All of it is impressive: He made the SEC All-Freshman team after starting three games his first season, then had 50 tackles as a sophomore with 13 of those for a loss, and 13.5 tackles for a loss last season, plus an interception and three forced fumbles.
Then you get to the final paragraph, under the heading of personal, and the information jumps off the page.
It states simply: He is enrolled in the Walton College of Business and is majoring in economics. He was named to the Razorback Honor Roll for his work in the class in the fall of 2011 and to the SEC Fall Academic Honor Roll in 2012 and 2013.
Last Sunday, sitting in his oversized locker, the first one in the massive dressing room, Flowers was laughing and smiling his way through interviews. He was one of the seniors expected to receive lots of attention.
This is the same young man who almost declared for the NFL after last season. But after Arkansas Coach Bret Bielema visited with him and his family, Flowers decided his work was not finished at Arkansas. Not on the field or in the classroom.
He will graduate in December, just 3 1/2 years after stepping foot on campus as a lightly recruited defensive end from Huntsville, Ala.
"What can I say?" he said. "I like math. I always have. I like that it always makes sense. It is a puzzle that always has a correct answer. My dad likes math, my sister likes math, so I guess I came by it naturally. It is in our genes."
The guy who is tied for 11th with 32 tackles for loss and is 16th in sacks with 12 in Arkansas' all-time record book knows one thing for certain.
"When you make the honor roll, you get a plaque and those are what my dad hangs on the wall every time," he said with a laugh.
Flowers smiles and laughs a lot.

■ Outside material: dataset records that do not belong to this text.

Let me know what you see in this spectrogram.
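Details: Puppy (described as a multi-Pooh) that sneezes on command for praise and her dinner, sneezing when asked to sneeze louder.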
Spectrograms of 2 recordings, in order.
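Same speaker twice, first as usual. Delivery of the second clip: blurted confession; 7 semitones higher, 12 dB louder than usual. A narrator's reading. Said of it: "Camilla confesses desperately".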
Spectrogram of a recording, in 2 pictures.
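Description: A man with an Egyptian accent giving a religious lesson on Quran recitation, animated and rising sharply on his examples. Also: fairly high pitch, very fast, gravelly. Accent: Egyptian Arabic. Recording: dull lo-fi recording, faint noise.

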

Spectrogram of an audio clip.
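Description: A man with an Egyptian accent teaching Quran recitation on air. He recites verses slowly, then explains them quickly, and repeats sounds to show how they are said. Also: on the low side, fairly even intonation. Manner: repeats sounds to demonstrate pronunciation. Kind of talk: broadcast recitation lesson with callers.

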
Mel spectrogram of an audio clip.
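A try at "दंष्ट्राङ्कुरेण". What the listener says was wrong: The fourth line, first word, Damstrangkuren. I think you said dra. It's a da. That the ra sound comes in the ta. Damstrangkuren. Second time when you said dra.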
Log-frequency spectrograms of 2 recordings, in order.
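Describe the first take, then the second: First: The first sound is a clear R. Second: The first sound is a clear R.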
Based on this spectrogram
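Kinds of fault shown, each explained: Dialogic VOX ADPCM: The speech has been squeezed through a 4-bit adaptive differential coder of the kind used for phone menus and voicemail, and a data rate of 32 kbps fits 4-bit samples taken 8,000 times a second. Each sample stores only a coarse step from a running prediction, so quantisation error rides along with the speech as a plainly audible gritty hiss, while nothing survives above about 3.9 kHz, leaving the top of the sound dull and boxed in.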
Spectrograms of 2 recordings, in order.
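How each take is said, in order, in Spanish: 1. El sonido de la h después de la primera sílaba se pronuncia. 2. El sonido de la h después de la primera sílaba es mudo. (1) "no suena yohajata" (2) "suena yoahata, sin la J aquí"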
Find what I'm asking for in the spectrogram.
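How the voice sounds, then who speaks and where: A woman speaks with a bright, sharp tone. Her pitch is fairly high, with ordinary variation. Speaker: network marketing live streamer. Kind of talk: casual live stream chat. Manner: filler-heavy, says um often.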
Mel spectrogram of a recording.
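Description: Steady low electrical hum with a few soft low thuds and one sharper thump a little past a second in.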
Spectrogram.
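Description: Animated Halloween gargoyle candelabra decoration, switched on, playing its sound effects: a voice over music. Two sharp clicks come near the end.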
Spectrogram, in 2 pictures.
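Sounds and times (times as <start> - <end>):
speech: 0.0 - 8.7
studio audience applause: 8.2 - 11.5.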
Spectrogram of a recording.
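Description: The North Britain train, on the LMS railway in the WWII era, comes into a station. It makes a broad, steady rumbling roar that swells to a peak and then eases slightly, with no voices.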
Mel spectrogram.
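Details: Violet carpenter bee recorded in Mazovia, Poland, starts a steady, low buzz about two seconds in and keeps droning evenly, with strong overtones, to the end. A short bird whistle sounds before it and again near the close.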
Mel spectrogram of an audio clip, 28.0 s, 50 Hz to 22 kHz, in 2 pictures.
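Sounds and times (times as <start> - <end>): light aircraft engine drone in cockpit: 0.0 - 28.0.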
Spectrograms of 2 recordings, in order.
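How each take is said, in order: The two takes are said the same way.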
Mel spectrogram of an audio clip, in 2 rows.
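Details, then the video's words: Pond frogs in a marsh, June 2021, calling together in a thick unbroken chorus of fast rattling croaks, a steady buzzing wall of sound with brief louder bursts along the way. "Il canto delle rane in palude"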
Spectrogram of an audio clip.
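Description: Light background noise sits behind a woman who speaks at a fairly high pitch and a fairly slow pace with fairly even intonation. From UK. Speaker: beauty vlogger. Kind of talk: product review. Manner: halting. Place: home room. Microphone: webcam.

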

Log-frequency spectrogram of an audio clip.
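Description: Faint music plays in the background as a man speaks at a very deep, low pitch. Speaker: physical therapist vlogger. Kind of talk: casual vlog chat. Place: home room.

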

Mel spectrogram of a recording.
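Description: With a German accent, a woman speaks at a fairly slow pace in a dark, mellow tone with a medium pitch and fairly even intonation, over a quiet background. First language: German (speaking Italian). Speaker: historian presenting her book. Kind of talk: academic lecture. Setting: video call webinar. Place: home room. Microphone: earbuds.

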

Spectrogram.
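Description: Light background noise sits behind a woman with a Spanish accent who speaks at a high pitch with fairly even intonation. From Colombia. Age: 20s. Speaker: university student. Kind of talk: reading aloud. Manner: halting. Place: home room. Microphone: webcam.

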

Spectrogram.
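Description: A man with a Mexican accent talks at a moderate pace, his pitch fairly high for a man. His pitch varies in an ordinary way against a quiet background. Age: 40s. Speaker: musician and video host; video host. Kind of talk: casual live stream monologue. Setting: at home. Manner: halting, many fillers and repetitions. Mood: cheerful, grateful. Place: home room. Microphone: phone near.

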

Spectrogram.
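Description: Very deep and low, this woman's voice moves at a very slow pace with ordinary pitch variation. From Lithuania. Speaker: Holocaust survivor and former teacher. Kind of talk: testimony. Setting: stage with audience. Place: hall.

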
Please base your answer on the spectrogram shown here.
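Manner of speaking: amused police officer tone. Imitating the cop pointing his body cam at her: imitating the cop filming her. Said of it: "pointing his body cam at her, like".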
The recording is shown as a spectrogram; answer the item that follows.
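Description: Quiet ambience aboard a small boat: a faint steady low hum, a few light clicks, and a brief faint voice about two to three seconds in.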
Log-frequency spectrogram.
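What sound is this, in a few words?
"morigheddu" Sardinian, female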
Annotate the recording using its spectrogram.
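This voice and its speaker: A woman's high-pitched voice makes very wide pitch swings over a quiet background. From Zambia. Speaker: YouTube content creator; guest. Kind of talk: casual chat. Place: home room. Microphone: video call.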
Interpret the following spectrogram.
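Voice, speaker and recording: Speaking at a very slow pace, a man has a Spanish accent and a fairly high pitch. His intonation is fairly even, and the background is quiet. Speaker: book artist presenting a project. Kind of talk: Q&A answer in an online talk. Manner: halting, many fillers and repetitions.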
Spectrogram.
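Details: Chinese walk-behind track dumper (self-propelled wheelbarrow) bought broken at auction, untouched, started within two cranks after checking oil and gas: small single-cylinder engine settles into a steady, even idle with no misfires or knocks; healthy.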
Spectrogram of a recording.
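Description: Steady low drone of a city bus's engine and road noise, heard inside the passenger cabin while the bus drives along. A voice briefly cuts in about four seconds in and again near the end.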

He's friendly and very popular with his teammates, but he's not the same guy who came in as a freshman. That guy believed you led by playing hard on every down. Just set a good example and others will follow.
"That's about right, I was actually one of the more quiet guys," he said. "I've learned, though, to truly inspire, you have to use words, too."
Flowers was leader of the twice-a-week defensive meetings the players had this summer. When he spoke, others listened. He's one of the few left who contributed in the Cotton Bowl victory after the 2011 season, and he remembers the atmosphere when he became a Razorback.
"We were a top-five program in the country," he said. "Some of these guys were on the team that went to the BCS Sugar Bowl. We all want to get the Razorbacks back where they belong, as one of the nation's best programs. That had a lot to do with me deciding to come back for my senior year."
Flowers is 6-4, 268 pounds, but what makes him so difficult to block is he is an athlete -- he can go around blockers as well as through them.
His freshman year, he took a few steps back against Alabama and jumped as high as he could for a pass.
"I can still feel it on my finger tips," he said wistfully.
Would it have been a pick six?
"I'd like to think I could outrun some O-linemen and a quarterback," he said, smiling. "I hope I get one more chance."
Barring an injury, Flowers will be taken in next spring's NFL Draft, but he's not thinking about that now.
"There will be time for all that later. Right now, I'm focused on helping this team be the best it can be" he said.
And when the season ends, he'll walk across the stage with a degree in economics in less than four years.
Sports on 08/13/2014